Some researchers suggest that as genetic testing becomes more developed, the specific portion of the gene involved may dictate the type of surgery chosen. Those at high risk of developing rectal polyps may be advised to have the more complex operation. FAP patients felt to be at lower risk for rectal polyps might be counseled to consider the less radical surgery.
Medical therapy to treat the adenomatous polyps has been attempted. Some nonsteroidal anti-inflammatory drugs have been effective in reducing the number and size of the polyps. It is possible that these agents will be used as an additional treatment for FAP, but they are unlikely to replace surgery.

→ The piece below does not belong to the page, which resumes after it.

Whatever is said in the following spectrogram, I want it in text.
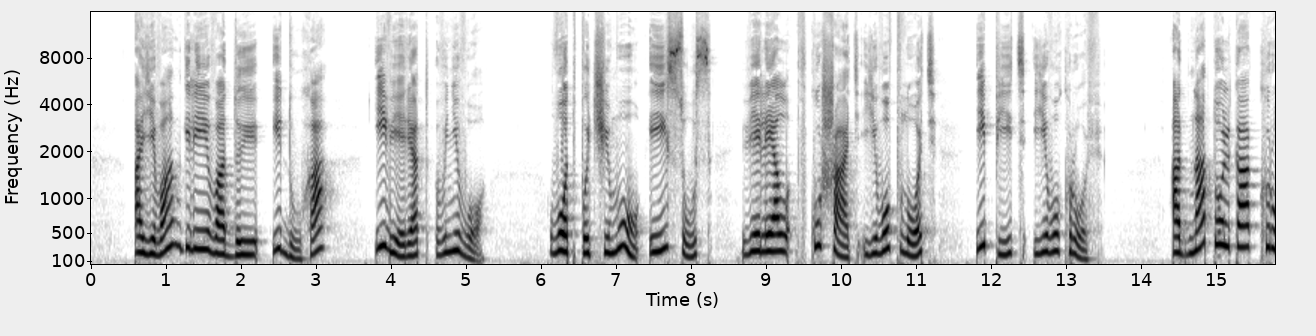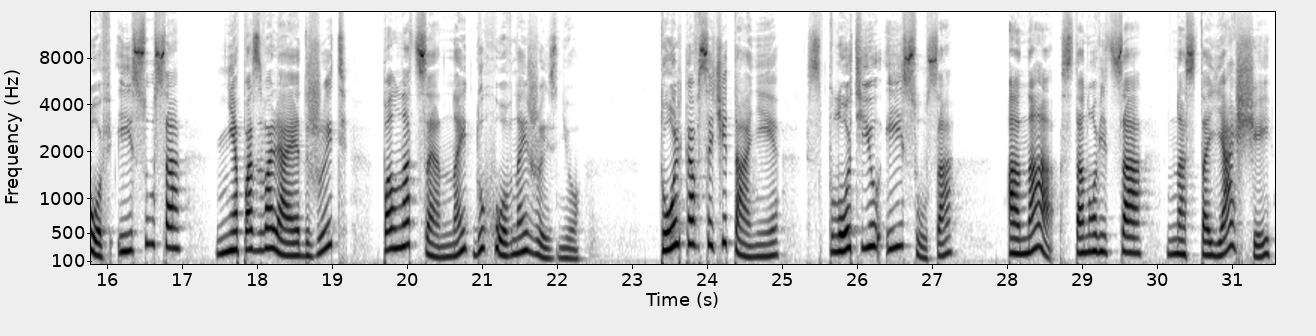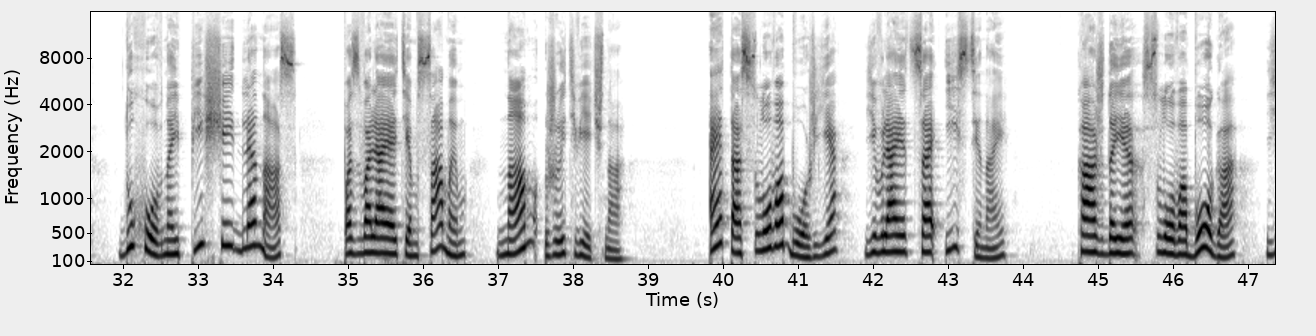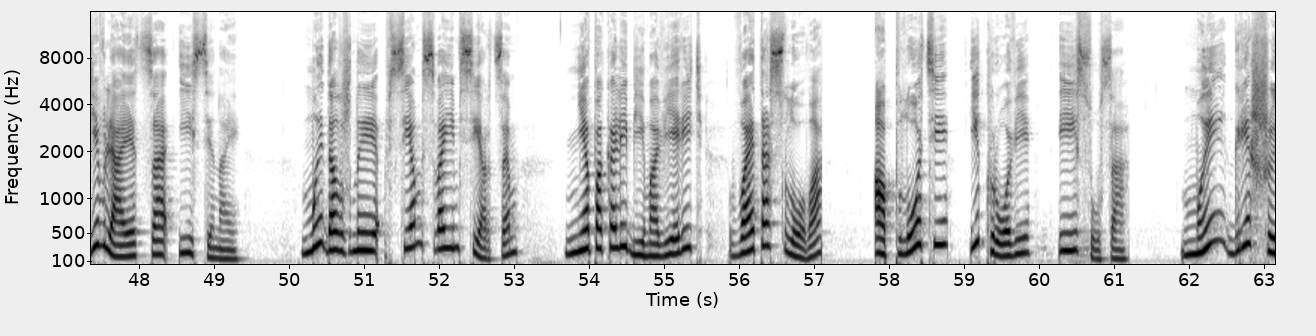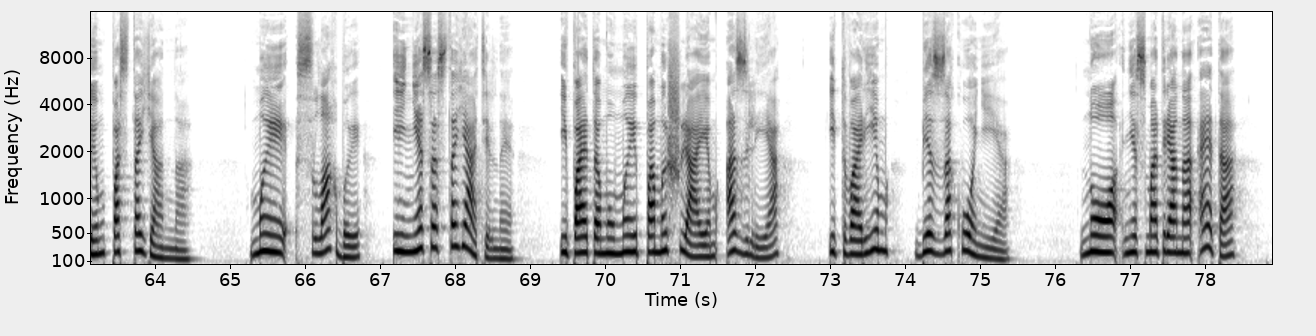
о Евангелии воды и духа и верят в него. Вот почему Иисус велел вкушать его плоть и пить его кровь. Одна только кровь Иисуса не позволяет жить полноценной духовной жизнью. Только в сочетании с плотью Иисуса она становится настоящей духовной пищей для нас, позволяя тем самым нам жить вечно. Это Слово Божье является истиной – Каждое слово Бога является истиной. Мы должны всем своим сердцем непоколебимо верить в это слово о плоти и крови Иисуса. Мы грешим постоянно. Мы слабы и несостоятельны, и поэтому мы помышляем о зле и творим беззаконие. Но, несмотря на это,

Individuals with FAP are at increased risk for cancers of the upper digestive tract including the upper portion of the small bowel (dudodenum) and the channels where bile flows (biliary tract). Cancers of the thyroid, pancreas, and adrenal gland are also more commonly found among FAP patients. Periodic examination for the development of malignancy in these areas is considered part of the treatment of FAP. In some cases, such as cancer involving the duodenum, the tests themselves carry a chance of complications. The risk of the study must be weighed against the potential benefits of knowing the results. Nonmalignant growths, called desmoid tumors, also occur more frequently in patients with FAP. Although they are not malignant, they grow quickly into surrounding tissues, causing many difficulties, even death in some cases.
The major cause of death in many patients with FAP remains colorectal cancer. One study suggested that even with improved disease recognition, social and emotional factors, such as fear of surgery, may significantly delay a patient's treatment. In recent years, the trend is towards mortality from other causes, such as desmoid tumors or cancers other than colorectal. It has been estimated that a patient with known FAP has a relative risk of dying over three times greater than that of the average population, at a given age.
FAP cannot be prevented. Aggressive diagnosis, treatment, and follow-up monitoring are keys to successful management of the disease.
Familial Polyposis Registry. Department of Colorectal Surgery. Cleveland Clinic Foundation. 9500 Euclid Ave., Cleveland OH 44195-5001. (216) 444-6470.
National Organization for Rare Disorders. PO Box 8923, New Fairfield, CT 06812-8923. (800) 999-6673. http://www.rarediseases.org.
Gene — The basic unit of heredity, made of DNA. Each gene occupies certain location on a chromosome.
Mutation — An alteration in a gene, especially one capable of producing a new trait, or a change in function.
the formation of numerous polyps.
familial polyposis (familial adenomatous polyposis (FAP)) a hereditary condition marked by multiple adenomatous polyps with high malignant potential, lining the intestinal mucosa, especially that of the colon. Polyps are first seen around puberty, and by age 35 years 95 per cent of patients have polyps. Without colectomy, colon cancer is inevitable. Extracolonic manifestations may also be present. It occurs as part of several different conditions, including gardner's, peutz-jeghers, canada-cronkhite, and turcot's syndromes.
an abnormal condition characterized by multiple polyps in the colon and rectum. The disease has high malignancy potential and is inherited as a heterozygous, autosomal-dominant trait. Total proctocolectomy eliminates the risk of cancer, which, if untreated, occurs before 40 years of age. Genetic counseling is advised. A kind of familial polyposis is Gardner's syndrome. See also polyposis.